The following guest blog was written for Viewpoint Group by Jeff Dyer, CEO of the Boys & Girls Clubs of Calgary. The Boys & Girls Clubs of Calgary is a charitable, community supported organization who serves 11,000 vulnerable children and youth in Calgary each year. Viewpoint Foundation and the Van Wielingen Family have donated almost $15 million to over 100 charitable organizations since 2001. Through this work, their office regularly engages with numerous not-for-profit professionals and volunteers, and they are thankful for the important work these individuals do every day to better our community and the lives of those in it. For this blog, they invited Jeff to share his experience building a career in the not-for-profit sector and to explore the theme of pursuing passion in one’s profession.
I remember exactly where I was when I realized that I needed to find work for the rest of my life that felt like living and not like working. I was standing at the bottom of a climbing wall, belaying a group of elementary kids to the top of the wall while I was working at a summer camp in central Alberta. It was late in the summer and I had been averaging 15 hour work days and being paid less than $2 per hour. As crazy as that sounds, I was so captivated by the opportunity to help these kids climb beyond their fears, and do what they thought impossible regardless of how much (or little!) I was paid, or how many more hours of work I had that day. I would lay down at the end of the day feeling a deep sense of satisfaction before I quickly faded off to sleep. That feeling of satisfaction has been the thread that has woven across my 22-year career in the not-for-profit (NFP) sector, despite the fact that, like the wall, working in the NFP sector is both a grind and a joy.
The fact is, there are incredible benefits and bewildering challenges with a career in the NFP sector. The career tends to be full of paradox. You can make a difference in the life of a vulnerable person but consequently, are exposed to the sorrow associated with that vulnerability. You become acquainted with challenges that are too big for any one person to overcome but create meaningful collaborations with multiple parties working towards a shared cause. You get to do more with less becoming increasingly capable with scarcity, while constantly dealing with the challenge of not always having what you need. You begin your day knowing that the world is not quite how it should be but return home knowing you have spent your day in a way that almost certainly makes the world better than when you left home that morning.

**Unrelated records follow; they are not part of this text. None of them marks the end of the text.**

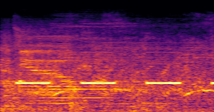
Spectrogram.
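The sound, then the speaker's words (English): A truck's reversing alarm beeps at a quarry, where trucks are backed up to the quarry's edge, in slow, evenly spaced tones, about four long beeps, over a loud, steady low engine rumble and a dense background hum. “All these other trucks. What are they doing? They're all backed up to the quarry's edge.”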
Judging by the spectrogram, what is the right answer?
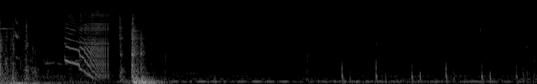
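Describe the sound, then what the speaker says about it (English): Loud thumping knocks on a door in Pathologic follow a quick rising whoosh. A pair of heavy close thuds gives way to fainter tapping and clopping footsteps. "Knock, knock."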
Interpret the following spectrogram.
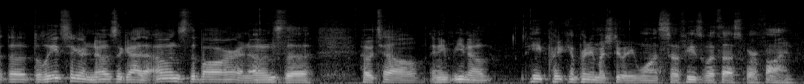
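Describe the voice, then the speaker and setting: A man's voice: fairly low pitch, a little mellow, a little hiss or hum. A man co-hosting a casual chat, telling rambling stories full of restarts and fillers and laughing along. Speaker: podcast co-host and gigging musician. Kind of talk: casual conversational storytelling.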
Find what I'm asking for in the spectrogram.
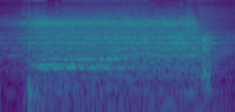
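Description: In a railway simulation game, a train on a York line extension rolls past with a steady, smooth rumble that swells in, holds for a few seconds, and fades away.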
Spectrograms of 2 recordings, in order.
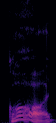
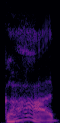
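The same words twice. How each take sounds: First: The word is said with a heavier, deeper sound. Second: The word is said with a lighter, plainer sound. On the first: The speaker calls it right. "it was heavier" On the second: The speaker calls it wrong. "his name is not God"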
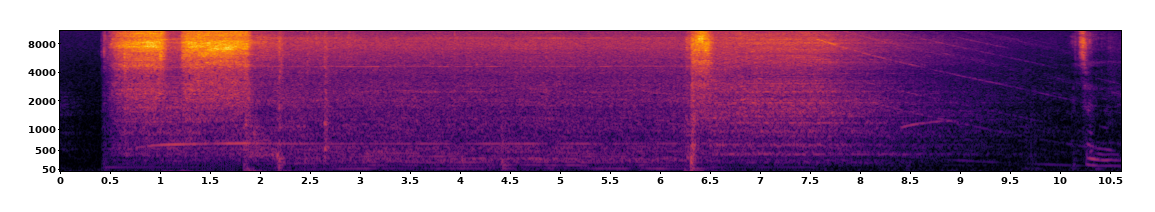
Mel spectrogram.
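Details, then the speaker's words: Dyson Small Ball Allergy upright vacuum after clog maintenance: steady high-pitched whir with thin whistle and airy rush, holding even until it winds down; pretty noisy but running normally. "This is very good. It's pretty noisy, but it's a really good vacuum cleaner."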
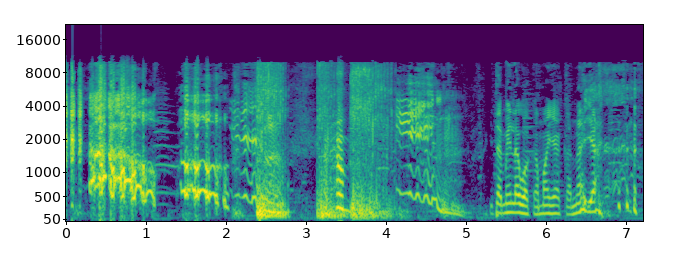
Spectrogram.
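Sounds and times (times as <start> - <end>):
laughter: 0.0 - 4.8, 6.6 - 7.1
voice imitating a horse neighing: 0.0 - 5.0
speech: 3.4 - 3.8, 5.4 - 7.1.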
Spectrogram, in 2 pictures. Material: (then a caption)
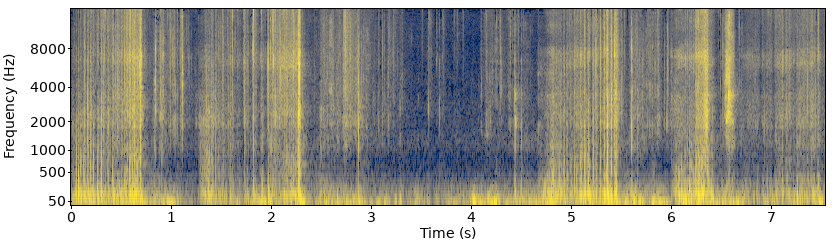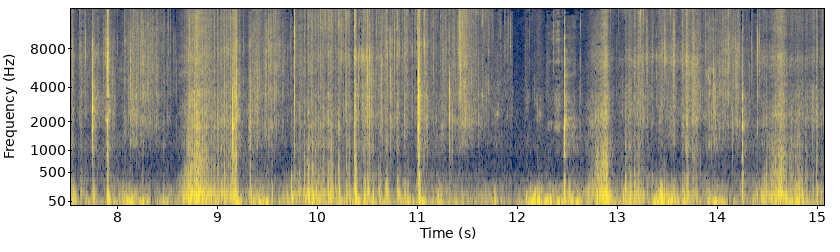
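Soap. A small blade shaves the edge of a solid orange bar of soap held in the hand, peeling it into thin curls. Repeated dry, crisp scraping and tearing strokes come in quick bursts, bright and crackly with a soft low rustle beneath and no ring after each stroke.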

As people experience big end of life questions, very few wish that they had worked more, made more, or hit year-end bonuses. What we know is that most wish they had taken a dream job or had chosen to do what they love instead of choosing the practicality of punching a clock. One challenge for those choosing to pursue a career in the NFP sector is that it tends to require employees to welcome a ‘discount’ on their paycheck. For each individual, the question then becomes whether that ‘discount’ is offset by the ‘inflationary’ experience of a career well spent. Putting it another way, is that view worth the climb?
Multiple Levels of Employee Fulfillment
As the CEO of Boys & Girls Clubs of Calgary, I know we are in the era of the ‘free-agent employee.’ We are no longer in a world where people land a job and stay in it for years, for decades or even longer. Each and every day, we are compelling people who have access to near unlimited opportunities, who can work anywhere, and who often make complete career changes over their working life. Knowing this, at the Boys & Girls Clubs, we are constantly asking ourselves: How can we be a better employer? How can we adapt so that our employees love coming to work? How can we put our teammate’s financial concerns to rest so that they can be great at what we need them to do? We know that if we answer these questions well, we will make a world of difference for our employees and they will, in turn, improve the world for our kids.
As a team, we know that compensation is a part of overall job satisfaction. To help answer questions on financial concerns, we put everything related to compensation on the table: vacation policies, professional development, leadership training, benefit packages and more. Further, we realize that we must change our business model so that we can become increasingly equitable — if not generous towards those who come to work every day for our kids. Finally, we make sure that our culture is as healthy as possible, transforming towards open doors, flexibility, kindness, gratitude and integrity. And after all of this, we tip the balance in favour of the NFP sector by offering unmatched opportunities to spend your workday on things that will make the world noticeably better for the whole community or even for just one child. If we do all of that well, then we can transform an employee’s experience in the NFP sector from a memory or aspiration into a career.
As I reflect on the past two decades, I have been the privileged witness to countless breakthroughs. As I look back, I can see kids who have climbed past their fears, the young and old who have journeyed from homelessness to home, others have become leaders and many who have been welcomed to belong in our communities after being marginalized and discounted for years or even generations. That is a rich history of outcomes, which I have been able to play a very small part in. I also own a good portion of my home, have travelled to wonderful places, have saved for my kids’ education and have a good start at retirement. Contrary to popular myths, an NFP career is not agreeing to a life of austerity and poverty. Even so, if it all ended tomorrow, and I was facing the big end of life questions, I know with some degree of confidence that my work has had meaning beyond my bank account and the hours I have worked have been spent on a world that is better than when I started. For me, that is worth the climb and it is easy to put my head on my pillow at the end of a day and rest easy.